◆ EXERCISE DIRECTIONS
Without any pictures, retype exactly the lines that begin at the one holding "This spectrogram shows" and end at the last line of the data below.

[Stored data]
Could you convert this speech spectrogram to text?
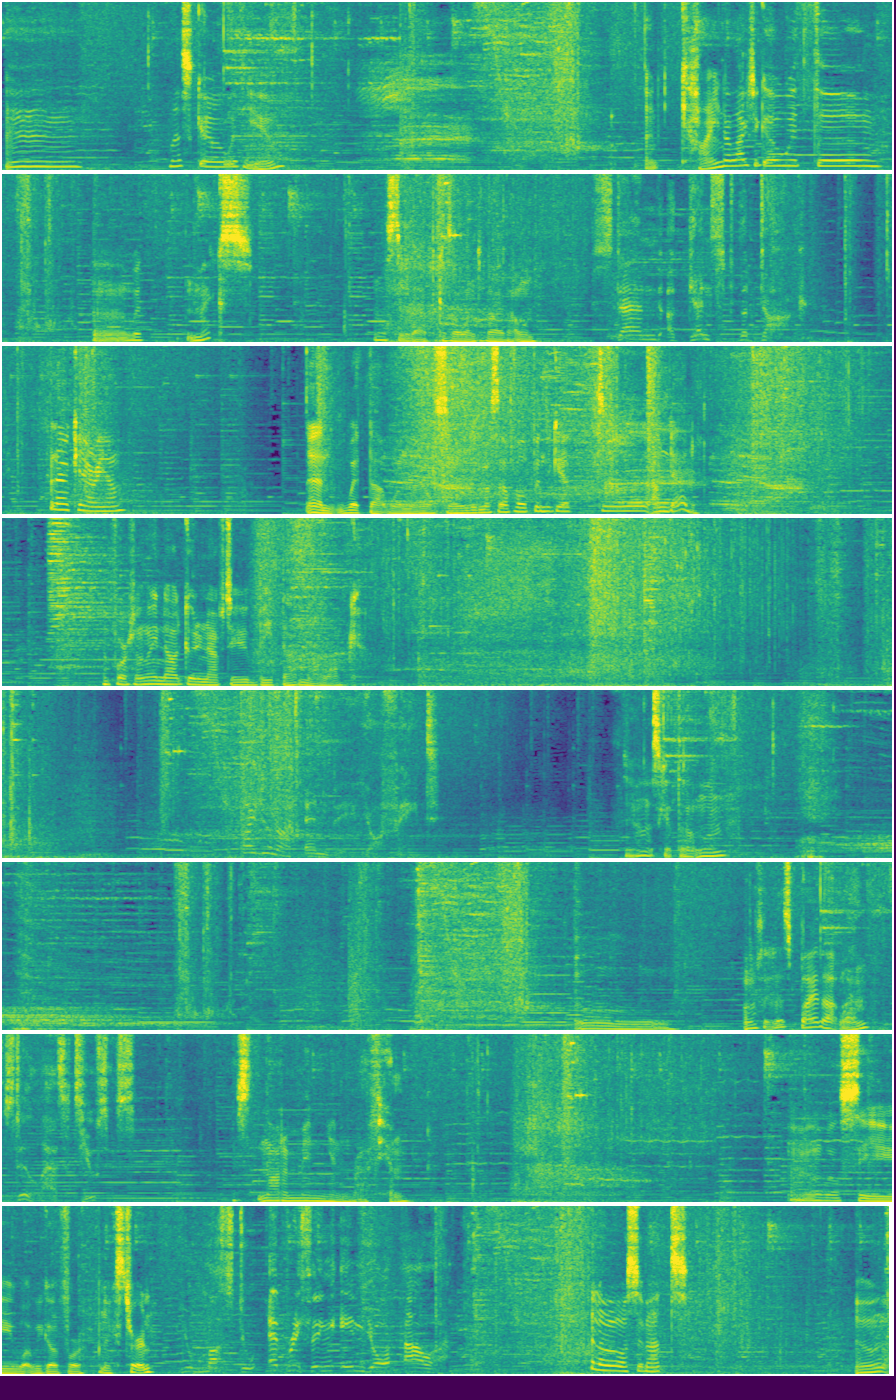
Mm, let's go with you. I'd kind of like to go with uh, uh, with mix. Let's do that because I want to buy that one. Stand against the dark. Hello, carry on. And with that one, I also leave myself open to get uh, undead. Unfortunately, not good enough to beat that Murloc. I do not envy your fate. Yeah, let's get that one. Oh, honestly, let's buy that one. Still has its uses. It's not a minion, Rathian. We'll see what we go for next turn. You must do everything in your power. Hello, Ozumat. Oh.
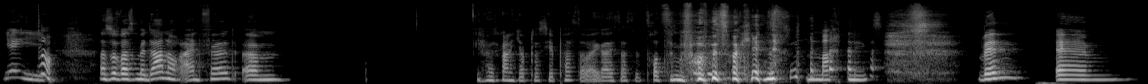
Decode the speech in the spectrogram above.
Yay! Ja. Also was mir da noch einfällt, ähm, ich weiß gar nicht, ob das hier passt, aber egal, ich sage jetzt trotzdem, bevor wir es vergessen. Macht nichts. Wenn ähm,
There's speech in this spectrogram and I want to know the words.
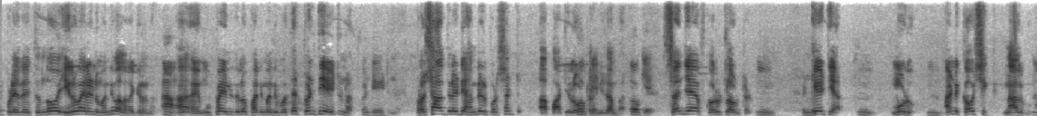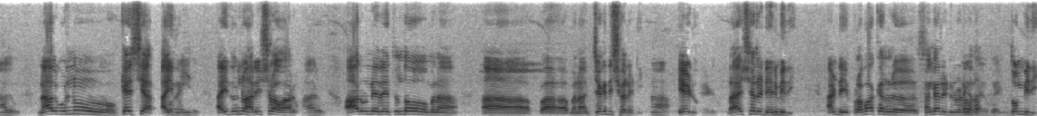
ఇప్పుడు ఏదైతుందో ఇరవై రెండు మంది వాళ్ళ దగ్గర ఉన్నారు. ముప్పై ఎనిమిదిలో పది మంది పోతే ట్వంటీ ఎయిట్ ఉన్నారు. Twenty eight Prashant Reddy hundred percent ఆ పార్టీలో ఉంటాడు. నిజామాబాద్. ఓకే. సంజయ్ ఎఫ్ కొరుట్లా ఉంటాడు. కేటీఆర్. మూడు. అండ్ కౌశిక్ నాలుగు. నాలుగు. నాలుగును కేసీఆర్ ఐదు. ఐదు. ఐదును హరీష్ రావు ఆరు. ఆరు. ఏదైతుందో మన మన జగదీశ్వర్ రెడ్డి ఏడు. రాజేశ్వర్ రెడ్డి ఎనిమిది. అండ్ ఈ ప్రభాకర్ సంగారెడ్డి ఉన్నాడు కదా. తొమ్మిది.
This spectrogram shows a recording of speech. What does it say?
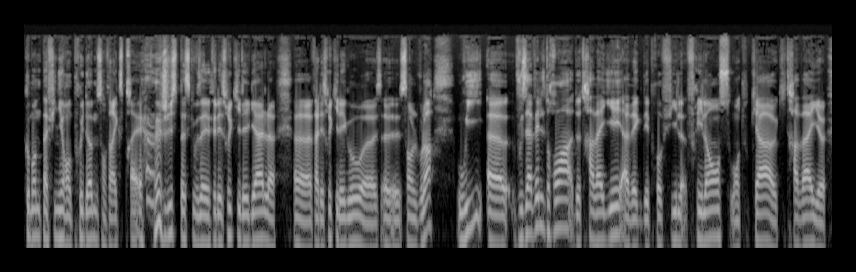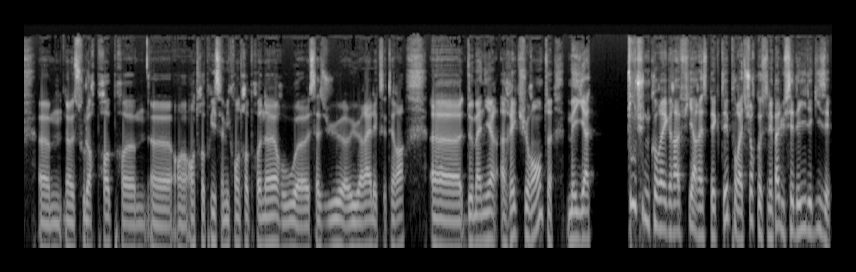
comment ne pas finir en prud'homme sans faire exprès. juste parce que vous avez fait des trucs illégaux, euh, enfin des trucs illégaux euh, euh, sans le vouloir. Oui, vous avez le droit de travailler avec des profils freelance ou en tout cas qui travaillent sous leur propre entreprise, micro-entrepreneur ou SASU, URL, etc. de manière récurrente, mais il y a toute une chorégraphie à respecter pour être sûr que ce n'est pas du CDI déguisé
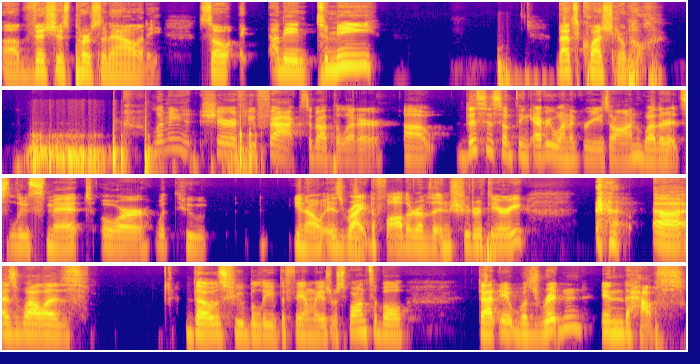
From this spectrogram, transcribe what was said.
uh, vicious personality. So, I mean, to me, that's questionable. Let me share a few facts about the letter. Uh, this is something everyone agrees on, whether it's Lou Smit or with who, you know, is right, the father of the intruder theory, uh, as well as those who believe the family is responsible, that it was written in the house.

◆ EXERCISE RESULT
This spectrogram shows a recording of speech. What does it say?
comment ne pas finir en prud'homme sans faire exprès. juste parce que vous avez fait des trucs illégaux, euh, enfin des trucs illégaux euh, euh, sans le vouloir. Oui, vous avez le droit de travailler avec des profils freelance ou en tout cas qui travaillent sous leur propre entreprise, micro-entrepreneur ou SASU, URL, etc. de manière récurrente, mais il y a toute une chorégraphie à respecter pour être sûr que ce n'est pas du CDI déguisé
From this spectrogram, transcribe what was said.
uh, vicious personality. So, I mean, to me, that's questionable. Let me share a few facts about the letter. Uh, this is something everyone agrees on, whether it's Lou Smit or with who, you know, is right, the father of the intruder theory, uh, as well as those who believe the family is responsible, that it was written in the house.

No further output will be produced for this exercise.